(Material provided begins)
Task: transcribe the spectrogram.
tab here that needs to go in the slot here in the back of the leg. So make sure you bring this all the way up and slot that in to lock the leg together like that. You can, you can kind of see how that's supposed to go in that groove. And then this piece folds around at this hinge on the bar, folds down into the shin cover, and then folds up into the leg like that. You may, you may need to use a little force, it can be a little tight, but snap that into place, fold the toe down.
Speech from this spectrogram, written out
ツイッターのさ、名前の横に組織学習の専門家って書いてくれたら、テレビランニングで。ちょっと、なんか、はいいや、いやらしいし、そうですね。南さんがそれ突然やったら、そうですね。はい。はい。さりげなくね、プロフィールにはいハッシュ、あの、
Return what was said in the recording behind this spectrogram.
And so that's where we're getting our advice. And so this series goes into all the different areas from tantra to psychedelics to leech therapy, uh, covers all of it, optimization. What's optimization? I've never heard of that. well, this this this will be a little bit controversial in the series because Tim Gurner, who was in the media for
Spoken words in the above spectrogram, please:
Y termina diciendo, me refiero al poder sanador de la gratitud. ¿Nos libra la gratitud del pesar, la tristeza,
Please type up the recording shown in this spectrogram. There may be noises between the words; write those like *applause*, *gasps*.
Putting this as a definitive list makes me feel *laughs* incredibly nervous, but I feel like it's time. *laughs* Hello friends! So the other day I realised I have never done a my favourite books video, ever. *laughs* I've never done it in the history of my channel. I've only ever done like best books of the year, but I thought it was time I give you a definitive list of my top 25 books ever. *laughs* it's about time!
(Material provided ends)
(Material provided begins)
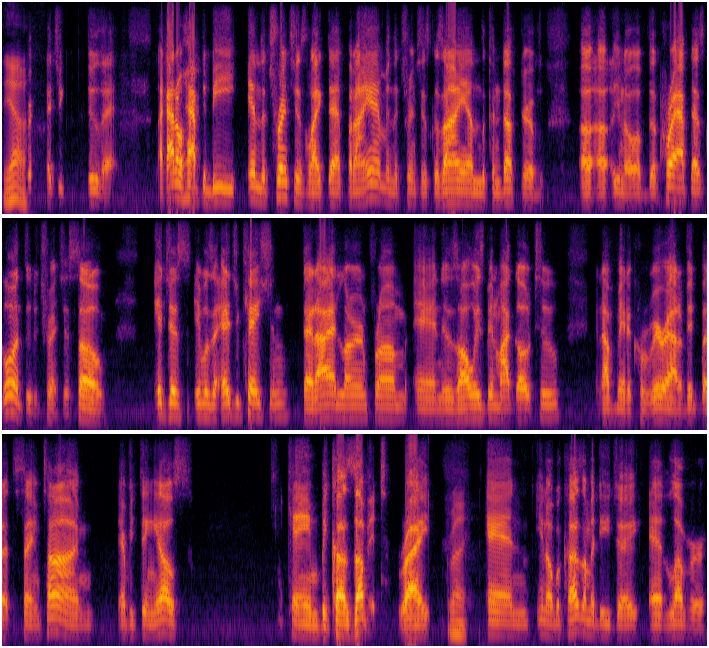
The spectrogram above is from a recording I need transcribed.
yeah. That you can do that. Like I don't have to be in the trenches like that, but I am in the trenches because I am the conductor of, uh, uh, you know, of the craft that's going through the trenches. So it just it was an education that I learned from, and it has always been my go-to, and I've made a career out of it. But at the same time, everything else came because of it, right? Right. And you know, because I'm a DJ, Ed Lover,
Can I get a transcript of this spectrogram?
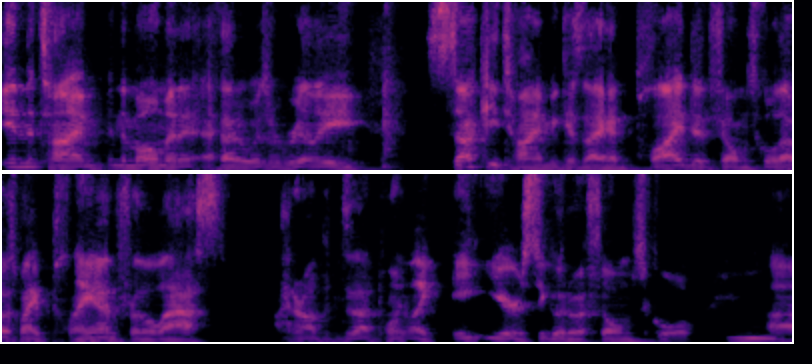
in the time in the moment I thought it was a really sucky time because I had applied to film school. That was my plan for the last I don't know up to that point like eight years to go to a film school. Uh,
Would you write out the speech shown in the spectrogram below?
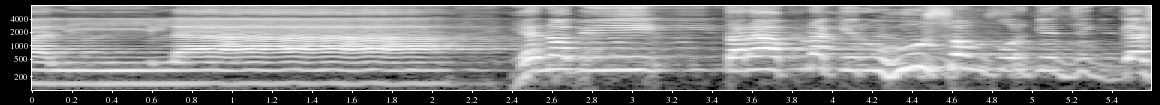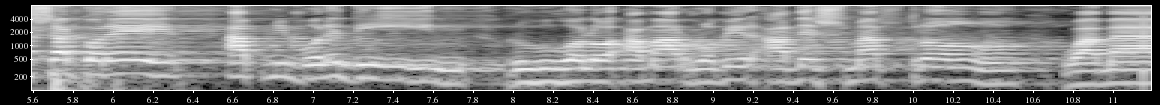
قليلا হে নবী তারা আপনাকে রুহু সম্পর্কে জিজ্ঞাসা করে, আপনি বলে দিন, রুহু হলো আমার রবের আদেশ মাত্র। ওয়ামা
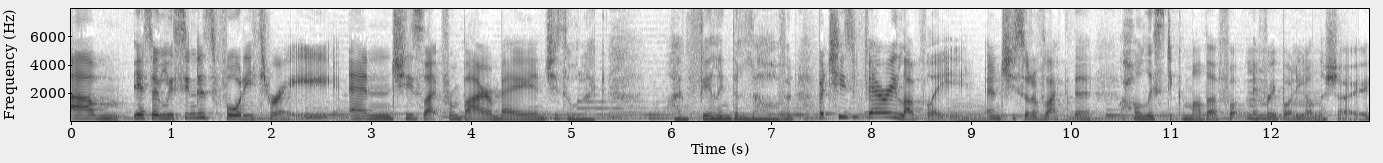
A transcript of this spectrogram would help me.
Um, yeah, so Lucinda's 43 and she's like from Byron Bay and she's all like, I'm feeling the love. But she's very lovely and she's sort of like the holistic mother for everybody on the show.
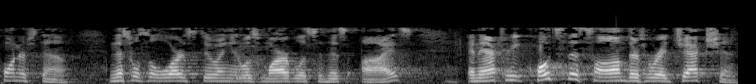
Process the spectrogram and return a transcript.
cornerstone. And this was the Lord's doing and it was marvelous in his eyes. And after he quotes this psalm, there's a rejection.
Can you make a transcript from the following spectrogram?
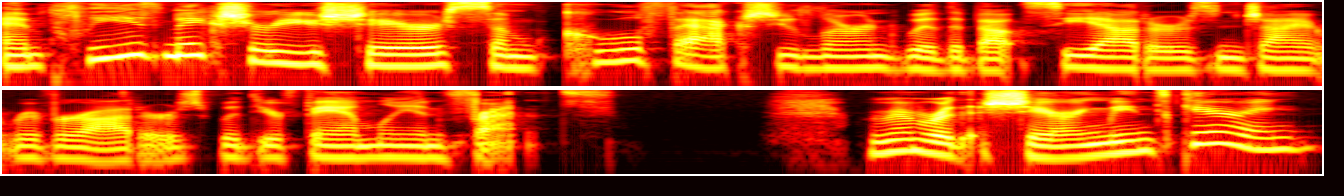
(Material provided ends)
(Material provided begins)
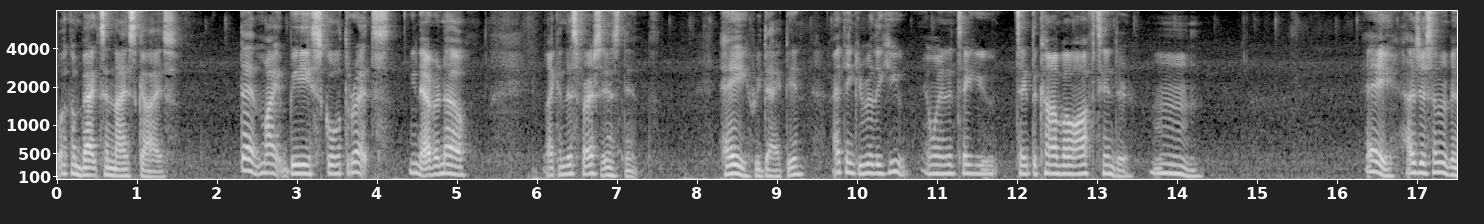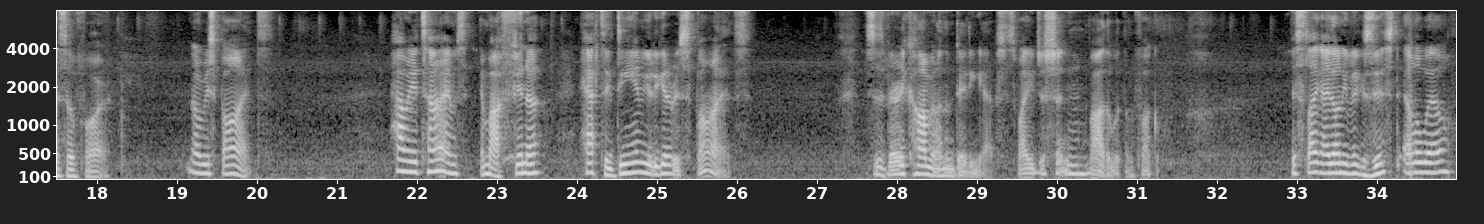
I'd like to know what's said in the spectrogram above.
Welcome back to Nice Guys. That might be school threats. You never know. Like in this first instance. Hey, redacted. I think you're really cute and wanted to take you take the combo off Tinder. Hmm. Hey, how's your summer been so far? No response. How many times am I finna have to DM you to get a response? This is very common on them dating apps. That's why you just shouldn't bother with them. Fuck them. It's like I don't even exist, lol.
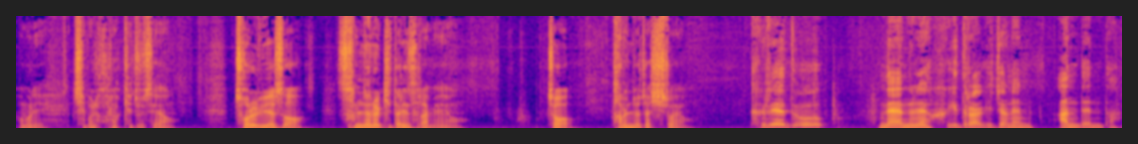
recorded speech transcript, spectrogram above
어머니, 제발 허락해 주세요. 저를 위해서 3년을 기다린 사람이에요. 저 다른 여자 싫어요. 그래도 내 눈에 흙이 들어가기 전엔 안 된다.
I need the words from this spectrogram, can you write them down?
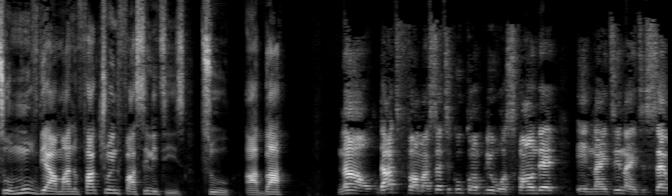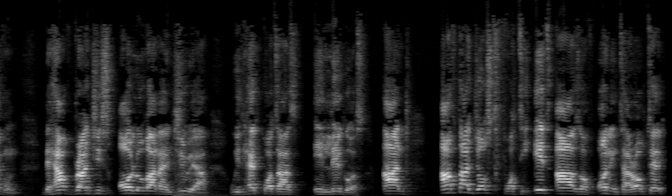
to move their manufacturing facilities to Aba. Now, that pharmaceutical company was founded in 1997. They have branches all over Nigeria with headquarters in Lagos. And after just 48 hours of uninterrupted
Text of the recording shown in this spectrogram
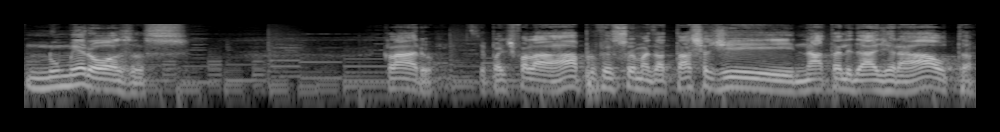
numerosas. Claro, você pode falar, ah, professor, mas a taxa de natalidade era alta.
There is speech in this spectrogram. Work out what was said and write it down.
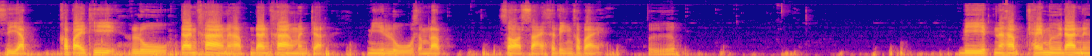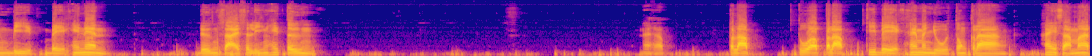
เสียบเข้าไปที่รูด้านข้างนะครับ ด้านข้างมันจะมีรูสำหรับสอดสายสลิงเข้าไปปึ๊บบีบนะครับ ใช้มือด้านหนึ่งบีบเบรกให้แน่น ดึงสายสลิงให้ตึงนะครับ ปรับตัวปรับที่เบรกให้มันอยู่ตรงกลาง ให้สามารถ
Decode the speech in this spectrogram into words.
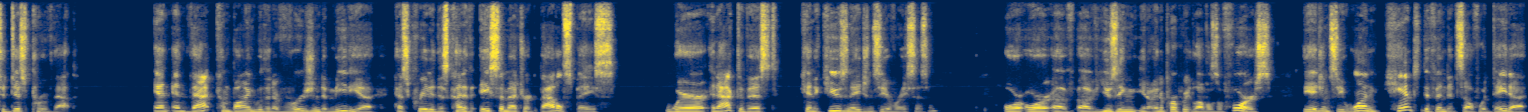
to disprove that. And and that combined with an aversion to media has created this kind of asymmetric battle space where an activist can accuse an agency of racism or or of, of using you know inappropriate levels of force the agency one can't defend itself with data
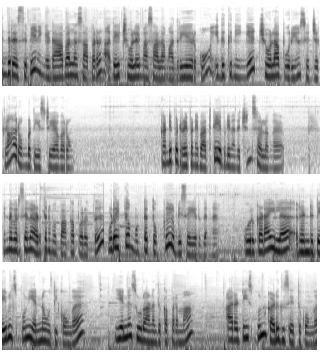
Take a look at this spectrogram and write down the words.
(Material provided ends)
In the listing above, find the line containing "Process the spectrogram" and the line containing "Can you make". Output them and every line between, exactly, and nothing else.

Process the spectrogram and return a transcript.
cornerstone. And this was the Lord's doing and it was marvelous in his eyes. And after he quotes this psalm, there's a rejection.
Can you make a transcript from the following spectrogram?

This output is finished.